    Can cats move their eyes?

    Yes, just like humans, cats can move their eyes from side to side and up and down. This range of motion is limited.

    How are cat eyes different from human eyes?

    The eyes of the cat differ from human eyes in several ways.

    The light-sensitive tissue at the back of the eye contains rods and cones which respond to light and colour. Cats have 6-8 more rod cells than cones, which gives them excellent night vision, but they are not able to see colours as well as we can.

    The pupils of humans remain round when dilated or constricted, whereas the cat pupils are round when they are dilated but elliptical when they are constricted.

    The cat’s pupils dilate to approximately 80% of the visible portion of the eye, compared to that of the human which dilates to 30%.

    Why should you not stare into a cat’s eyes?

    Staring is a sign of aggression and intimidation to cats, if you have ever watched two cats fighting, you may have seen both cats staring into each other’s eyes. People who don’t like cats will avoid eye contact, which is seen as non-threatening to cats, which is why they will often seek out the one person who doesn’t like them.


    • Julia Wilson, 'Cat World' Founder

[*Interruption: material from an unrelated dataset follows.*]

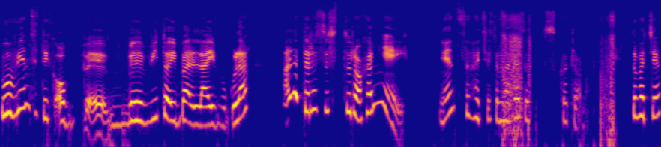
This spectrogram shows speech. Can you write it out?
było więcej tych oby, by Vito i Bella i w ogóle, ale teraz jest trochę mniej. Więc słuchajcie, jestem mega zaskoczona. Zobaczcie,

      Julia Wilson is the founder of Cat-World, and has researched and written over 1,000 articles about cats. She is a cat expert with over 20 years of experience writing about a wide range of cat topics, with a special interest in cat health, welfare and preventative care. Julia lives in Sydney with her family, four cats and two dogs. Full author bio